There are many reasons to save a compromised tooth, and in most cases, they far outweigh the loss of a tooth. Making the choice to save your tooth today can make a significant difference in the way you chew, talk, smile, and interact with others. Retaining your natural teeth for a lifetime helps ensure more youthful appearance and social ease, as well.

This page should help you to understand why restoration through crown and bridge treatment is so important, and what the procedure involves.

What are the most common causes of tooth loss?

Often, people seek out emergency dental care when they are in pain. Some of the most common reasons for emergency visits to the dental office include:

  • A broken or fractured tooth
  • An abscess (infection) of the pulp (nerve) of the tooth
  • A periodontal (gum) infection or inflammation
  • Mobile (loose) teeth
  • A badly decayed tooth
  • A lost filling
  • A knocked out (avulsed) tooth

How can my tooth be saved?

First, the dentist must make an accurate diagnosis, to determine the exact nature of the problem. Usually, this involves taking an X-ray, making a clinical examination and taking a thorough medical/dental history. Depending upon the diagnosis, the dentist will usually make the following recommendations to save a compromised tooth.

Save tooth
A tooth with a fractured cusp.
Broken tooth - Full crown; in case where a tooth breaks at the gum line, the dentist may also elect to do a reinforcing procedure to build up the tooth before placing the crown.

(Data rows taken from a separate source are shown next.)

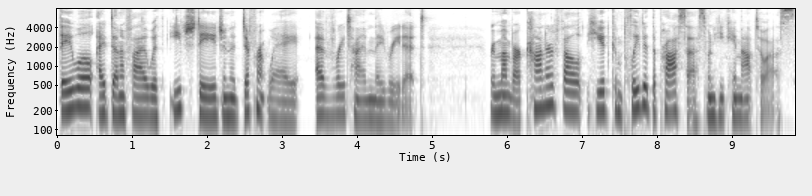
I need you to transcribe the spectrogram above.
They will identify with each stage in a different way every time they read it. Remember, Connor felt he had completed the process when he came out to us,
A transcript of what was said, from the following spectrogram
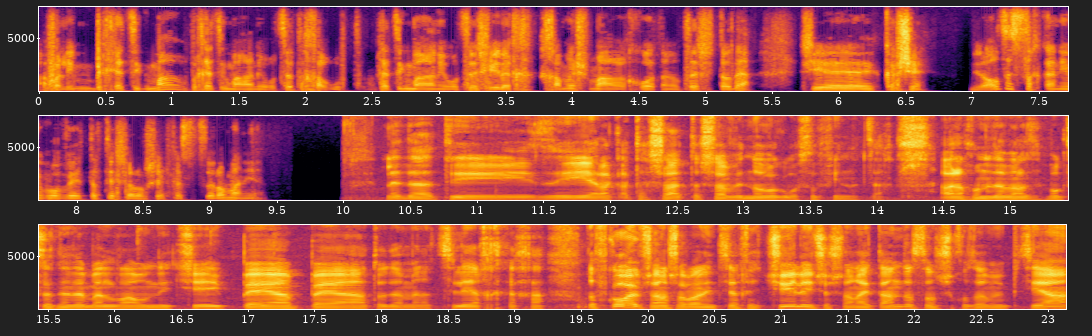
אבל אם בחצי גמר, בחצי גמר אני רוצה תחרות. בחצי גמר אני רוצה שילך חמש מערכות, אני רוצה שאתה יודע, שיהיה קשה. אני לא רוצה ששחקן יבוא ויטאטא 3-0, זה לא מעניין. לדעתי זה יהיה רק התשה התשה ונובק בסוף ינצח. אבל אנחנו נדבר על זה. בואו קצת נדבר על ראוניץ' פאה פאה, אתה יודע, מנצליח ככה. דווקא אוהב, שנה שעברה ניצח את צ'יליץ', השנה את אנדרסון שחוזר מפציעה.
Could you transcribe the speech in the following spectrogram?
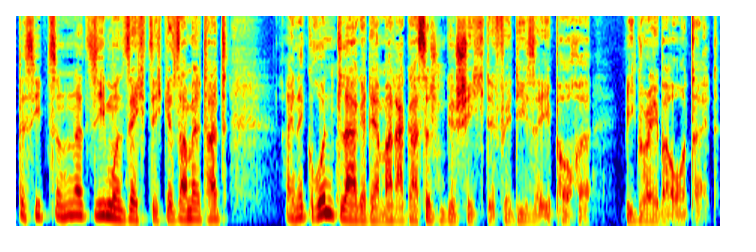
bis 1767 gesammelt hat, eine Grundlage der madagassischen Geschichte für diese Epoche, wie Graeber urteilt.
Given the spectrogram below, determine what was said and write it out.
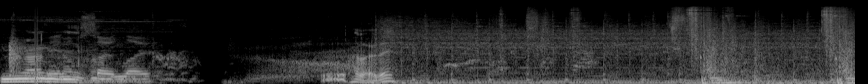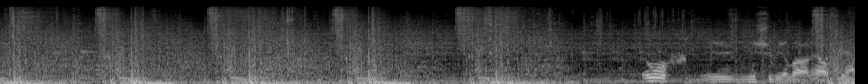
Man, I'm so low. Oh, hello there. Ooh, you, you should be a lot healthier.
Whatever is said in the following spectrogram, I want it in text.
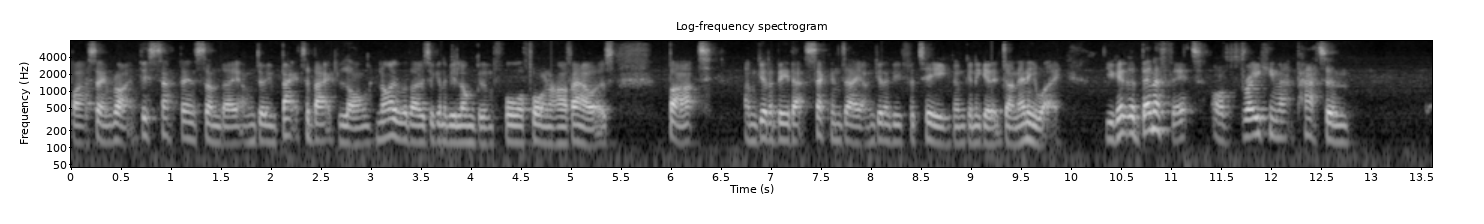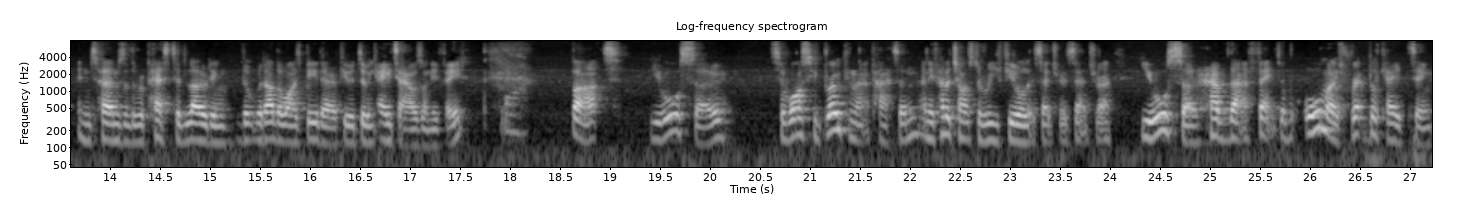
by saying, right, this Saturday and Sunday I'm doing back to back long. Neither of those are going to be longer than four, four and a half hours, but I'm going to be that second day. I'm going to be fatigued. I'm going to get it done anyway. You get the benefit of breaking that pattern in terms of the repetitive loading that would otherwise be there if you were doing eight hours on your feet yeah. but you also so whilst you've broken that pattern and you've had a chance to refuel etc etc you also have that effect of almost replicating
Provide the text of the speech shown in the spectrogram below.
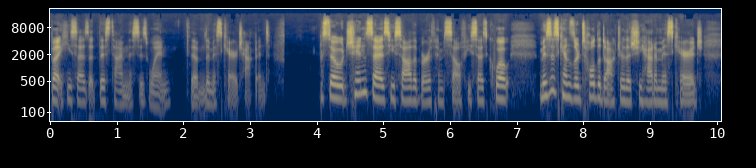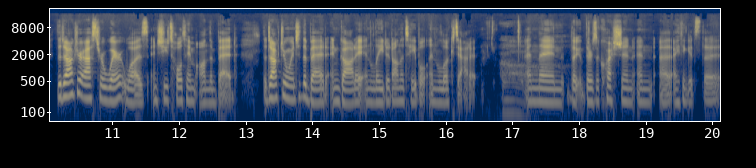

Save tooth
An abscessed (infected) tooth.
Abscessed tooth - Root canal therapy; in 95 percent of cases today, an abscessed tooth can be saved with endodontic therapy, especially when diagnosed and treated early.

Save tooth
Teeth with advanced periodontal disease.
Periodontal (gum) infection/involvement - Often, a periodontally involved tooth can be saved, if the diagnosis is made early. Depending upon the nature of severity of the case, your dentist can initiate periodontal therapy; you may need to return to the office for several treatments.

Save tooth
Badly decayed teeth.
Badly decayed tooth/lost filling - A new filling. Often, a lost filling or heavily decayed tooth can be restored with a new filling. A crown may be necessary, if the amount of tooth structure is insufficient to support a filling. Your dentist can also place a sedative lining underneath the restoration to help sooth the nerve.

Save tooth
Knocked out Tooth
Knocked out tooth - Occasionally, a direct blow to the face will result in knocking out a tooth. If this occurs, you must get to a dentist quickly! If possible, soak the avulsed tooth in milk; or place it under the victim's tongue or between the victim's cheek and gum. (This will help preserve the vitality of the tooth.) Often, a knocked out tooth can be reimplanted, especially when professional help is obtained within 30 minutes after the accident.

What about restoring a child's tooth?

Often, parents think, "It's only a baby tooth, why save it?" There are many reasons. First, the health and alignment of the permanent teeth are directly correlated to the health of the baby teeth. Children with severely decayed baby teeth may undergo a number of procedures to preserve the alignment of baby teeth, strengthen chewing and speech ability, and to ensure normal growth pattern of the jaws.

Your dentist may elect to save your child's baby tooth/teeth with any of the following treatments:
  • A space maintainer
  • Silver fillings
  • Stainless steel crowns
  • Pulpotomy (removal of a portion of infected nerve)
  • Special orthodontic devices

What are the advantages and benefits of saving a tooth?

In the long run, there are many reasons to save your tooth. As a preventive measure, early treatment is always less expensive than involved treatment. Patients with tooth loss often find themselves with unpleasant results, including, further tooth loss, advanced periodontal disease, poor chewing function, TMJ problems, compromised speech and lowered self-confidence.